Prime Examples: The Ox-Bow Incident (1943), Pursued (1947), Blood on the Moon (1948), The Gunfighter (1950), Bend of the River (1952), The Naked Spur (1953), The Far Country (1954), The Searchers (1956), Forty Guns (1957), Ride Lonesome (1959), and The Man Who Shot Liberty Valance (1962).
5. Spaghetti Westerns
Sergio Leone’s trilogy of spaghetti Westerns was representative of a subgenre of foreign films featuring American stars (e.g., Clint Eastwood and Henry Fonda). They included revenge seek
ing, rough violence, bandits, bounty hunters, jarring soundtracks, and minimalist styles. Spaghetti Westerns paved the way for the further globalization of Westerns, resulting in films like Akira Kurosawa’s Seven Samurai (1954) — which, incidentally, was remade as John Sturges’s Magnificent Seven (1960), bringing the genre full circle, back home to its American roots.
Prime Examples: A Fistful of Dollars (1964), For a Few Dollars More (1965), The Good, the Bad and the Ugly (1966), and Once Upon a Time in the West (1968).
6. Revisionist Westerns

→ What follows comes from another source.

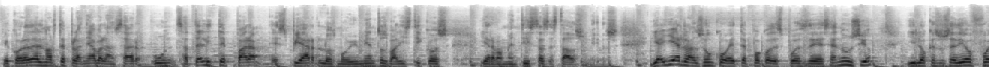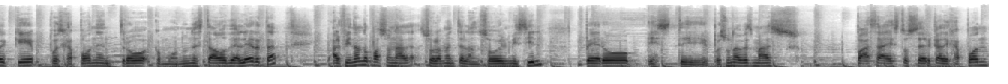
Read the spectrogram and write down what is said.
que Corea del Norte planeaba lanzar un satélite para espiar los movimientos balísticos y armamentistas de Estados Unidos. Y ayer lanzó un cohete poco después de ese anuncio y lo que sucedió fue que pues Japón entró como en un estado de alerta. Al final no pasó nada, solamente lanzó el misil, pero este pues una vez más pasa esto cerca de Japón.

So-called revisionist Westerns reinvented, redefined, ridiculed, and questioned the themes and elements of traditional classics. Delmer Daves’s Broken Arrow (1950) was considered the first Hollywood picture to take the side of the Native Americans. It was followed 40 years later by Kevin Costner’s politically correct Dances With Wolves (1990). Bad Day at Black Rock (1955); the anti-Western Hud (1963), with Paul Newman; Little Big Man (1970), with Dustin Hoffman as Jack Crabb; Robert Aldrich’s Vietnam allegory, Ulzana’s Raid (1972); and many other similar films turned the genre upside down. Spoofs such as Cat Ballou (1965) and Blazing Saddles (1974) made fun of the form’s conventions.
Prime Examples: Broken Arrow (1950), Bad Day at Black Rock (1955), Cat Ballou (1965), Butch Cassidy and the Sundance Kid (1969), Support Your Local Sheriff! (1969), The Wild Bunch (1969), Blazing Saddles (1974), The Outlaw Josey Wales (1976), Dances With Wolves (1990), and Unforgiven (1992).